Task objective:
From the material below, copy exactly the lines beginning with the one that contains "Mel spectrogram, in 2 pictures. Title: Hey" and ending with the one that contains "Answer: uncut"; the pictures stay out.

--- START ---

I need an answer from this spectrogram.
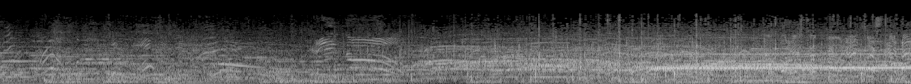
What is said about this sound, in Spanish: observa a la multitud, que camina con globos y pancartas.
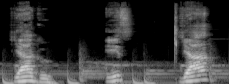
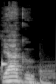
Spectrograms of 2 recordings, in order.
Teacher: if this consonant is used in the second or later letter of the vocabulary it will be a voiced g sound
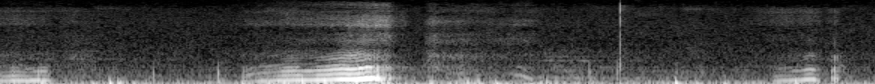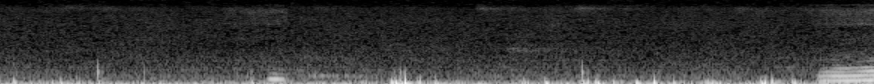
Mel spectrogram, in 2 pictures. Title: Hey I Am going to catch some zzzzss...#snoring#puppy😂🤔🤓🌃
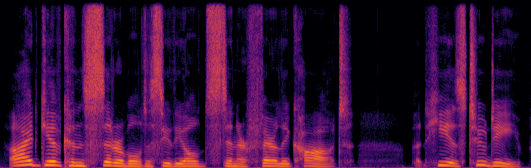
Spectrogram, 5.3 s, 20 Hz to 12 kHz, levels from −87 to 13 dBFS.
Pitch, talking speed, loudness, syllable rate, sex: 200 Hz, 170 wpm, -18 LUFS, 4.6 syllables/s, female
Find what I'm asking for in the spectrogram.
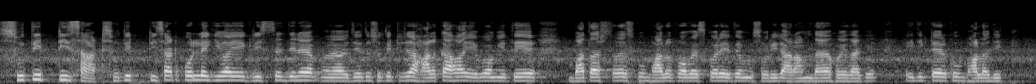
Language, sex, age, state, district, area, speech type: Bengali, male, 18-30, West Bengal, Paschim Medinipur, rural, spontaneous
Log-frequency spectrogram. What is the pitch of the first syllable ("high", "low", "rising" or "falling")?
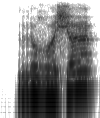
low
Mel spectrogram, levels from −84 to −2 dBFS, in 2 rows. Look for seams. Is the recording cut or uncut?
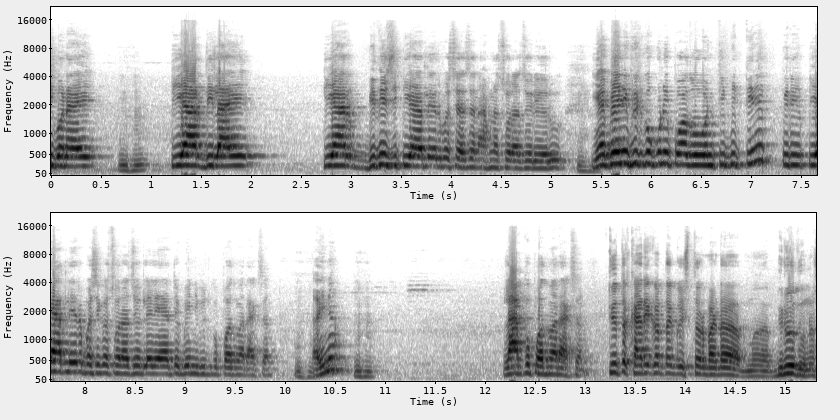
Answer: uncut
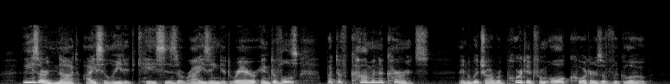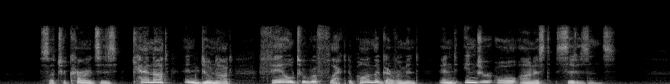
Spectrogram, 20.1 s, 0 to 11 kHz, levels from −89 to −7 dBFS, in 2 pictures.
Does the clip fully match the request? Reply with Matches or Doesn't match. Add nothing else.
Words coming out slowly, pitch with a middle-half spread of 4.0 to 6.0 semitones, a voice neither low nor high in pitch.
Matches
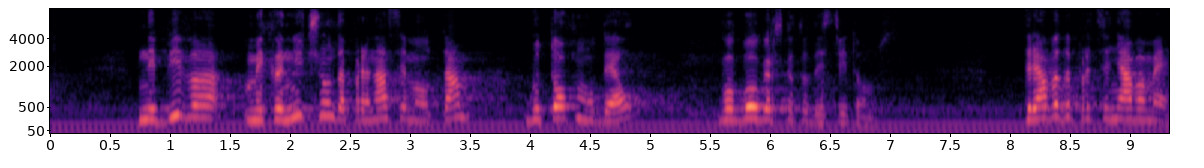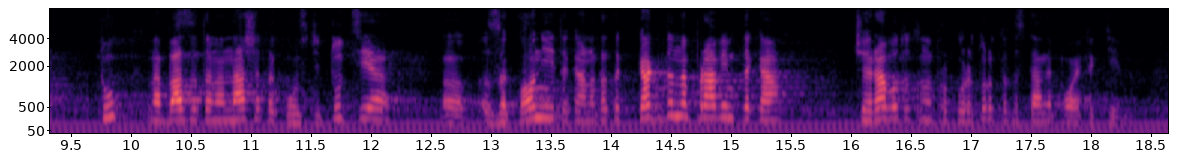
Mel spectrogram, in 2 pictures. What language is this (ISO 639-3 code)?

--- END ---

Problem solution:
Mel spectrogram, in 2 pictures. Title: Hey I Am going to catch some zzzzss...#snoring#puppy😂🤔🤓🌃
Spectrogram, 5.3 s, 20 Hz to 12 kHz, levels from −87 to 13 dBFS.
Pitch, talking speed, loudness, syllable rate, sex: 200 Hz, 170 wpm, -18 LUFS, 4.6 syllables/s, female
Find what I'm asking for in the spectrogram.
Language, sex, age, state, district, area, speech type: Bengali, male, 18-30, West Bengal, Paschim Medinipur, rural, spontaneous
Log-frequency spectrogram. What is the pitch of the first syllable ("high", "low", "rising" or "falling")?
low
Mel spectrogram, levels from −84 to −2 dBFS, in 2 rows. Look for seams. Is the recording cut or uncut?
Answer: uncut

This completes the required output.